Former President Barack Obama spoke out about Trump’s DACA decision, but Cher’s commentary took the cake.

The decision of the Trump administration to end the Deferred Action for Childhood Arrivals (DACA) program marks a new stage in the attack on immigrant workers and youth in the United States and internationally. Nearly 800,000 young people who have spent most of their lives in the US will, beginning in six months, be left at the mercy of the apparatus of repression, violence and deportation called the Immigration and Customs Enforcement and the US Border Patrol: here.

United States Trump administration attacks immigrant children

This video from the USA says about itself:

Targeting Immigrant Children, Jeff Sessions Announces End of DACA

5 September 2017

Across the country, thousands rallied, walked out of school and carried out civil disobedience to protest the decision.

From Our Revolution in the USA today:

Donald Trump just sent Jeff Sessions in front of reporters to announce an end to DACA. He didn’t even have the courage to tell us himself.

The decision to throw 800,000 young people who came to the U.S. as children into legal jeopardy is despicable and immoral. Our Revolution believes that no human being is illegal. We need a path to citizenship not only for DREAMers, but all 11 million undocumented people living in the shadows today. When we bring people together and build stronger communities, everyone benefits.

It’s up to Congress to act and protect the DREAMers who came out of the shadows in the good faith of a government now threatening to betray them. Please call your member of Congress and tell them to pass protections for DACA recipients NOW.

There is a bipartisan consensus that DACA should be protected. It includes the most conservative and most progressive members of Congress. That’s why your action is so important.

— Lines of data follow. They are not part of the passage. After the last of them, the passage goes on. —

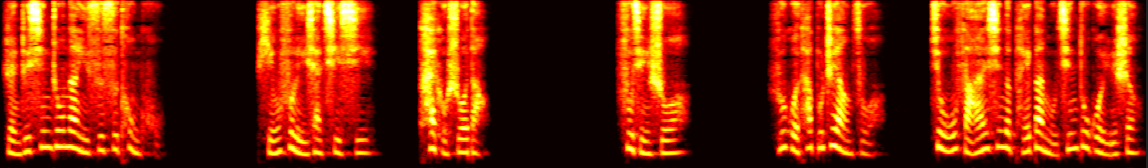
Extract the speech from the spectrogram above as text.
忍着心中那一丝丝痛苦，平复了一下气息，开口说道：“父亲说，如果他不这样做，就无法安心的陪伴母亲度过余生，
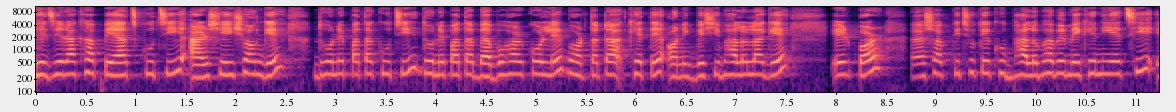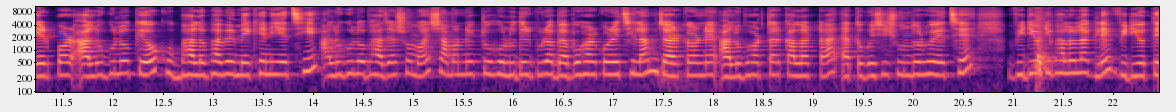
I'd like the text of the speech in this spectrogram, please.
ভেজে রাখা পেঁয়াজ কুচি আর সেই সঙ্গে ধনে পাতা কুচি। ধনে পাতা ব্যবহার করলে ভর্তাটা খেতে অনেক বেশি ভালো লাগে। এরপর সব কিছুকে খুব ভালোভাবে মেখে নিয়েছি। এরপর আলুগুলোকেও খুব ভালোভাবে মেখে নিয়েছি। আলুগুলো ভাজার সময় সামান্য একটু হলুদের গুঁড়া ব্যবহার করেছিলাম, যার কারণে আলু ভর্তার কালারটা এত বেশি সুন্দর হয়েছে। ভিডিওটি ভালো লাগলে ভিডিওতে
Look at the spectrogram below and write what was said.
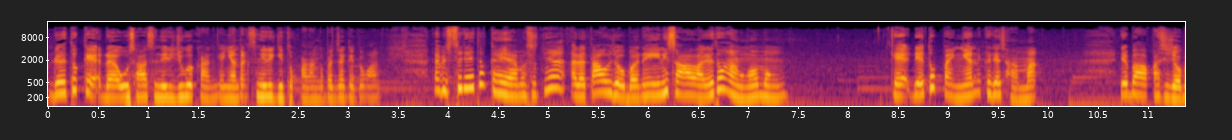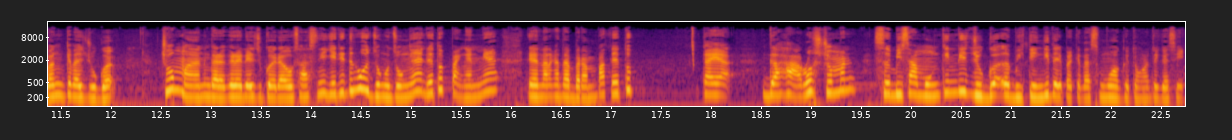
dia tuh kayak ada usaha sendiri juga kan kayak nyontek sendiri gitu kan anggap aja gitu kan. Tapi itu dia tuh kayak maksudnya ada tahu jawabannya ini salah dia tuh nggak ngomong. Kayak dia tuh pengen kerja sama dia bakal kasih jawaban kita juga. Cuman gara-gara dia juga ada usaha sendiri jadi tuh ujung-ujungnya dia tuh pengennya di antara kita berempat dia tuh kayak gak harus cuman sebisa mungkin dia juga lebih tinggi daripada kita semua gitu ngerti gak sih?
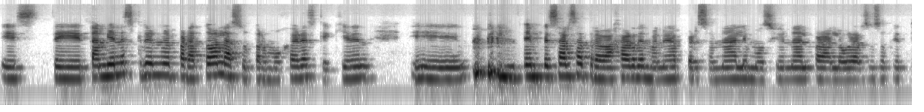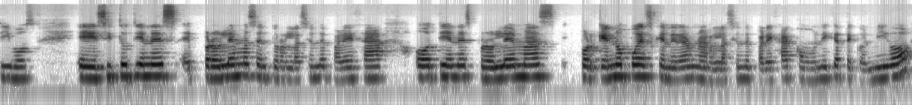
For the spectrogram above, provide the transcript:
este, también escríbenme para todas las supermujeres que quieren eh, empezarse a trabajar de manera personal, emocional para lograr sus objetivos. Eh, si tú tienes eh, problemas en tu relación de pareja o tienes problemas porque no puedes generar una relación de pareja, comunícate conmigo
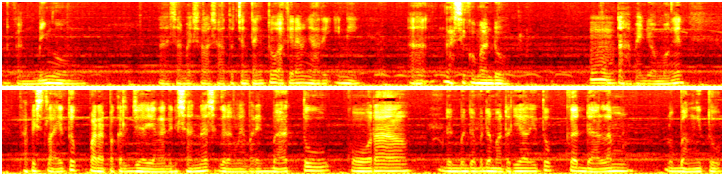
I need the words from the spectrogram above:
itu kan bingung. Nah sampai salah satu centeng tuh akhirnya nyari ini eh, ngasih komando Mm. entah apa yang diomongin tapi setelah itu para pekerja yang ada di sana segera ngelemparin batu koral dan benda-benda material itu ke dalam lubang itu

Call your member of Congress to protect DACA recipients, and all those who are vulnerable, from deportation.

In solidarity,

Erika Andiola
Political Director
Our Revolution
DACA Recipient